Hardware Spotlight ? Jamo
Jamo A210PDD Speaker System
By Ron Goldberg
Recent CEA findings have shown that women typically influence about three-quarters of consumer electronics purchases, and initiate nearly half of them. This news won't come as any surprise to most C-tailers, or anyone that's had to propose equipment to a design-conscious couple. The spouse-acceptance factor is amplified many times over when it comes to custom installs, which is why manufacturers are placing so much emphasis these days on "lifestyle-oriented" electronics, whatever that really means.
But making something truly "lifestyle" is more than slapping a silver finish on a CE product.
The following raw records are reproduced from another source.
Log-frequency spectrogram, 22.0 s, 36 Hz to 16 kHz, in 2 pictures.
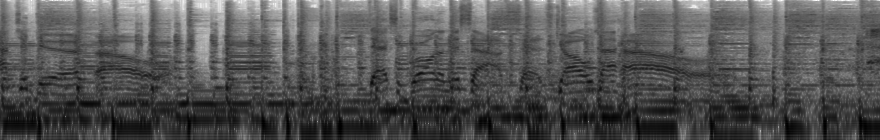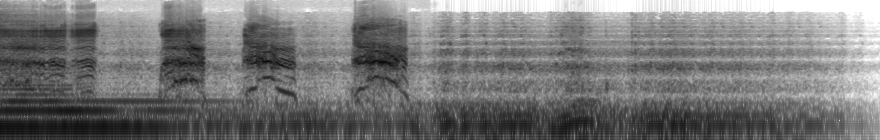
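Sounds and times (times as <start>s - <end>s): low rumble: 0.0s - 21.9s
sheep bleating: 10.7s - 12.3s, 13.0s - 14.8s, 15.4s - 16.2s.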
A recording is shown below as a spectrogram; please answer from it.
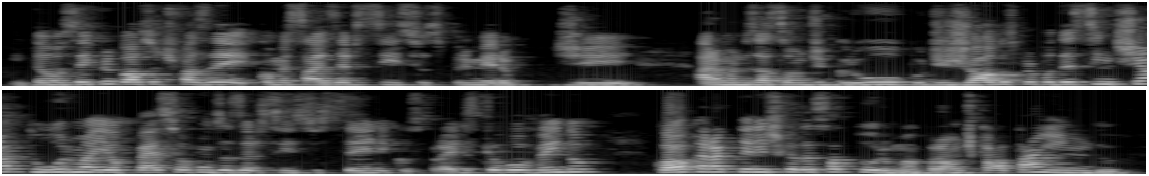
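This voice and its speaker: A woman with a Brazilian accent talks as a guest in a casual interview. Her pitch sits in the middle range. She speaks informally, with plenty of slang and small tags that check the listener follows. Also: fast, hardly any pauses. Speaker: interview guest, playwright, director and drama teacher. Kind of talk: casual, animated interview talk.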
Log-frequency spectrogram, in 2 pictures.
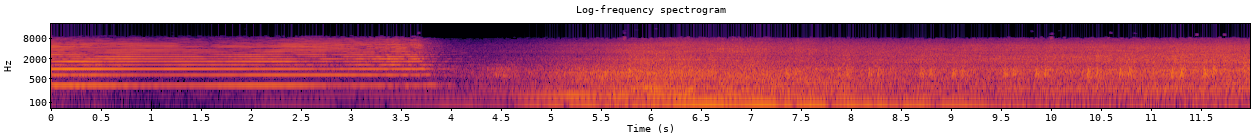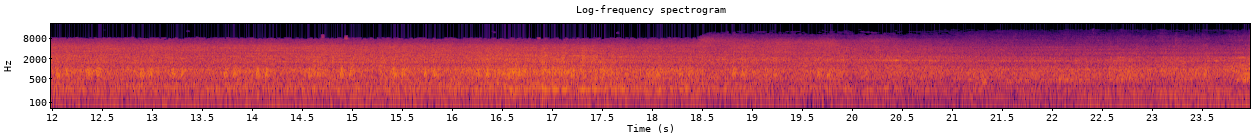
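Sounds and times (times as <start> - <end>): train coaches rumbling: 1.6 - 23.9
wheels clacking over rail joints: 5.6 - 23.9.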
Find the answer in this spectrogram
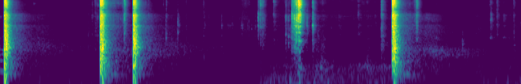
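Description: Mossberg shotgun firing, about five loud shots: one at the start, two less than a second apart about two seconds in, one about six seconds in and one near eight seconds. Softer clicks and knocks are heard between the shots.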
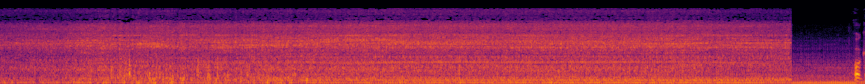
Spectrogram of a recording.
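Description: An engine runs loudly close by with a busy clatter.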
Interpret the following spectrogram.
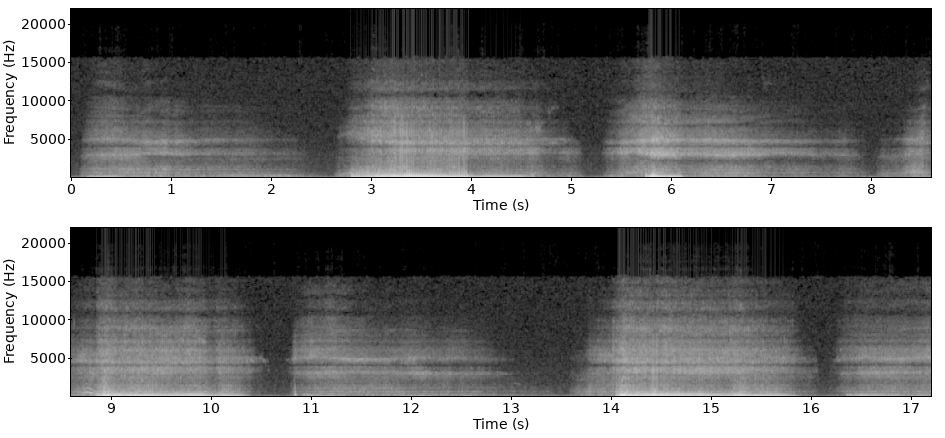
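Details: Loud, rattling snores on each in-breath with quieter breathy out-breaths, about ten breaths a minute: snoring.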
It's about being livable: How well does the product do its job while remaining unobtrusive, or even invisible? Danish speaker manufacturer Jamo has been on top of this situation for years. The company's products typically feature immaculate styling and an emphasis on room integration — these guys were doing "lifestyle" speakers long before there was such a term. The company's latest entry is the A210PDD, a compact home theater system rendered by a female-led industrial design team. It represents a stylish and economical option for secondary "local" home theaters or music-listening zones.
The A210PDD consists of five identical egg-shaped satellite monitors in a brushed silver finish, complemented by a powered subwoofer with a unique, visually striking disk-shaped form factor. The sub can lie on the floor in a flat position or be mounted vertically on a wall; a simple bracket structure is included. The satellites each come with a sexily curved stand/mount that's finished in unobtrusive black. A metal post in back of the satellites slips into the stands, which support the speakers if they remain free-standing, and allow for a vertical or horizontal speaker orientation.
The subwoofer, which is finished in the same aluminum as the satellites, uses a rotary wheel to control low-frequency output, and enters a power-conserving mode until it receives incoming audio signals. The sub is powered by 100 watts and accepts a line-level subwoofer signal from the receiver, while the 6-ohm satellites handle 50 watts of continuous power and 70 watts for musical peaks. The sub also includes a circuit that cuts out the extreme bottom-octave bass source material. While this may seem abhorrent to audiophiles, there are advantages to such an approach in real-world power handling and overall freedom from distortion. Clearly, this is not a system designed to shake the room with THX-level playback. Rather, it is meant for small-to-mid-sized zones, where its size and visual appeal is put to advantage.